From Online To On Stage: Dumpling Warriors Unite For Support, Advocacy
Seven speakers of AAPI descent told their stories during Union Coffee's storytelling event
Dumpling Warriors began one year ago when Rev. Mike Baughman, gathered together Asian American and Pacific Islander (AAPI) residents in the Dallas area who all had connections to Union Coffee. Their initial purpose was to apply for a grant from North Texas Cares to address AAPI discrimination. They worked up a grant proposal and, along the way, formed a strong community of mutual support.
The organizers of Dumpling Warriors established a Facebook group and built an online community to share experiences and lift up important causes. Following the March 16 killing spree in Atlanta (eight people killed, including six Asian women, at three massage parlors), the Dumpling Warriors “reconnected in deeper ways, offered mutual support, organized activist efforts and ate a lot of dumplings to fuel their work,” Rev. Baughman said.

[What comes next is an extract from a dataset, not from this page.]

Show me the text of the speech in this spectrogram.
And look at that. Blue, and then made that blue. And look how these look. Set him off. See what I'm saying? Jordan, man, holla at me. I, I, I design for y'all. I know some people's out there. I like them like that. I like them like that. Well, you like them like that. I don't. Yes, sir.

The Dumpling Warriors' mission is “an inclusive and affirming place for people of Asian descent to build community, create social change, celebrate heritage, amplify stories and eat all the dumplings.”
As a transplant from California, founding member Angela Uno said the number one thing she felt when she moved to Dallas was isolation.

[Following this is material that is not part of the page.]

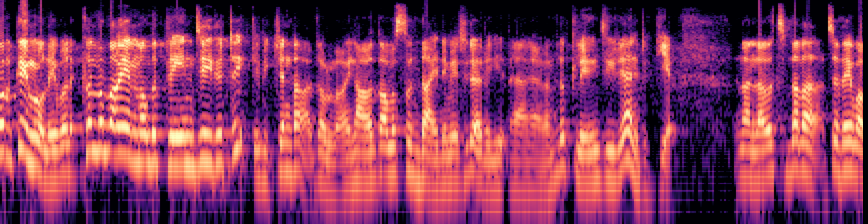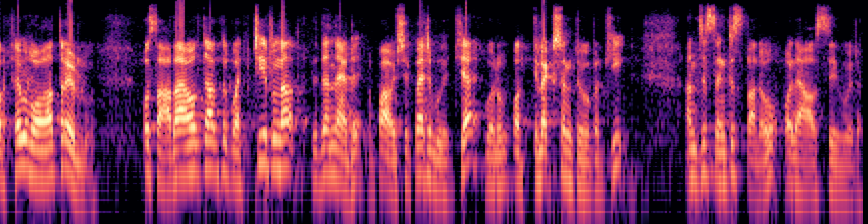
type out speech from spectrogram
വർക്ക് ചെയ്യുന്നുള്ളൂ ഇവർക്കൊന്നും പറയുന്നു ഒന്ന് ക്ലീൻ ചെയ്തിട്ട് ഇരിക്കേണ്ട അതുള്ളൂ അതിനാൾ താമസം ഡൈനിമേഷൻ ക്ലീൻ ചെയ്യാൻ ഇരിക്കുക നല്ലത് ചിന്താ ചെറിയ വർക്കുകൾ മാത്രമേ ഉള്ളൂ. അപ്പോൾ സാധാരണക്കാർക്ക് പറ്റിയിട്ടുള്ള ഇത് തന്നെയാണ്. അപ്പോൾ ആവശ്യക്കാർ വീട്ടിൽ വെറും പത്ത് ലക്ഷം രൂപയ്ക്ക് അഞ്ച് സെന്റ് സ്ഥലവും ഒരാവശ്യം വീട്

“If you move to Dallas as a young person of Asian descent it’s hard to find a place to connect,” Uno said, “and we’ve been able to make a space for that.”

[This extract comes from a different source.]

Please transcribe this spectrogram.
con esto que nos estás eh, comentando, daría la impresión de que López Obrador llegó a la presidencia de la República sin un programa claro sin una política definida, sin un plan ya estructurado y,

Uno, Baughman and other organizers recognized the need to support young Asian Americans in finding their voice and identifying with their heritage.
“There are few spaces for intentional AAPI community in Dallas and even fewer spaces for AAPI voices to be amplified,” Baughman said, so it was important for Union to place the AAPI experience center stage at their storytelling series this summer.
The Naked Stage hosted the first of several storytelling events focused on AAPI experiences on May 8. Seven speakers of AAPI descent told their stories with pride, vulnerability and humor as attendees relaxed on blankets and picnic tables spread across the Union lawn and sampled dumplings from local eatery Hello Dumpling.
Rev. Danielle Kim, Associate Pastor of Custer Road UMC, found the evening inspiring.
“I am often surrounded by those who are not from my culture and identity and this opportunity to hear AAPI stories was incredibly affirming,” said Rev. Kim, who is of Korean descent. “It is powerful to be validated in one’s identity and feelings by those who have gone through similar experiences.”
One goal of Dumpling Warriors’ Naked Stage series is to amplify voices that are often silenced and to encourage visibility. Another hope is that non-AAPI audience members will gain a deeper understanding of Asian Americans so that they can be better friends, co-workers, family members and collaborators.
As anti-Asian discrimination and racially motivated violence increases, this is a critical time to ask what we in the North Texas Conference can learn from 56 Dumpling Warriors and their work. Uno said churches need to listen and open up space as initial steps to work toward racial healing and transformation. She shared that although she’s been a member of the community at Union for over six years, some of her closest friends there just discovered she speaks Japanese, which she sees as a core piece of her identity.
“I wonder if that happens in churches all around,” Uno said. “Are we listening to each other, finding things out about each other? It’s about listening, but it’s also about asking the right questions.”
Rev. Kim also emphasized the need for greater connections.
“We have many Korean United Methodist Churches in our Conference, along with many other faithful congregations with their diverse backgrounds,” Rev. Kim said. “I hope to see our Conference continue to actively engage in the work of racial justice and healing, and to continue to look for ways to equip our clergy and laity to do such important work as this.”
Published: Wednesday, May 26, 2021